Oct 11, 2019 - Oct 13, 2019
Sacral Nerve Manual Assessment and Treatment - Tampa, FL
Dec 6, 2019 - Dec 8, 2019
Upcoming lumbar nerve courses:
Lumbar Nerve Manual Assessment and Treatment - Phoenix, AZ
Jan 11, 2019 - Jan 13, 2019
Lumbar Nerve Manual Assessment and Treatment - San Diego, CA
May 3, 2019 - May 5, 2019
Men who present with chronic pelvic pain frequently have symptoms referred along the penis and into the tip of the penis, or glans. Symptoms may include numbness, tingling, aching, pain, or other sensitivity and discomfort. The tip of the penis, or glans, is a sensory structure, which allows for sexual stimulation and appreciation. This same capacity for valuable sensation can create severe discomfort when signals related to the glans are overactive or irritating. One of the most common complaints with this symptom is a level of annoyance and distraction, with level of bother worsening when a person is less active or not as mentally engaged with tasks. Wearing clothing that touches the tip of the penis (such as underwear, jock straps, jeans, or snug pants) may be limited and may worsen symptoms. When uncovering from where the symptoms originate, the culprit is often the dorsal nerve of the penis, which is sensible given that the glans is innervated by this branch of the pudendal nerve. If we consider this possibility (because certainly there are other potential causes) we find that there are many potential sites of pudendal nerve irritation to consider. First, let’s visualize the anatomy of the nerve.
Following the usually accepted descriptions of the dorsal nerve, we know that it is a terminal branch of the pudendal nerve that primarily is created from the mid-sacral nerves. This can lead us to include the lumbosacral region in our examination and treatment, yet in my clinical experience, there are other sites that more often reproduce pain in the glans. As the dorsal nerve branches off of the pudendal, usually after the location of the sacrotuberous ligament, it passes through and among the urogenital triangle layers of fascia where compression or irritation may generate symptoms.
As the nerve travels towards the pubic bone, it will pass inferior to the pubic bone, a location where suspensory ligaments of the penis can be found as well as pudendal vessels and fascia. This is also a site of potential compression and irritation, and palpation to this region may provide information about tissue health. Below is a cross-section of the proximal penis, allowing us to see where the pudendal nerve and vessels would travel inferior to the pubic bone.
As the dorsal nerve extends along either side of the penis, giving smaller branches along its path towards the glans, the nerve may also be experiencing soft tissue irritation along the length of the penis or even locally at the termination in the glans.
Palpation internally (via rectum) or externally may be a part of the assessment as well as treatment of this condition.
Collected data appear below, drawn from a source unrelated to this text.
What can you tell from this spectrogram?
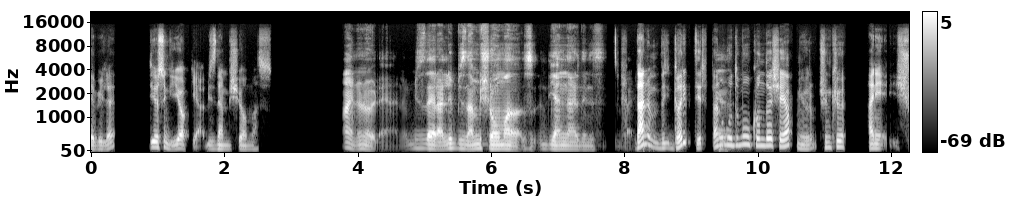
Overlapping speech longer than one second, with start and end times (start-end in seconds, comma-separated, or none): none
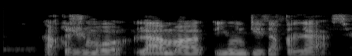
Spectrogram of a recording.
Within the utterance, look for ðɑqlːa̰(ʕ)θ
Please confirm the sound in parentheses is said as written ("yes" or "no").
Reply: yes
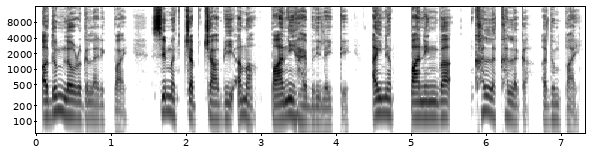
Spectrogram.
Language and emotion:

Oftentimes, tip of the penis pain can be reproduced with palpation internally and directed towards the anterior levator ani and the connective tissues just inferior to the pubic bone. It may be difficult to know if the muscle is providing referred pain, or if the nerve is being tensioned and reproducing symptoms, however gentle soft tissue work applied to this area is often successful in reducing or resolving symptoms regardless of the tissue involved. In my experience, these symptoms of referred pain at the tip of the penis is often one of the last to resolve, and the use of topical lidocaine may be helpful in managing symptoms while healing takes place. Home program self-care including scar massage if needed, nerve mobilizations, trunk and pelvic mobility and strengthening, and advice for returning to meaningful activities can play a large role in resolution of pain in the glans.
If you would like to learn more about treating genital pain in men, consider joining me in Male Pelvic Floor: Function, Dysfunction, & Treatment. The 2018 courses will be in Freehold, NJ this June, and Houston, TX in September.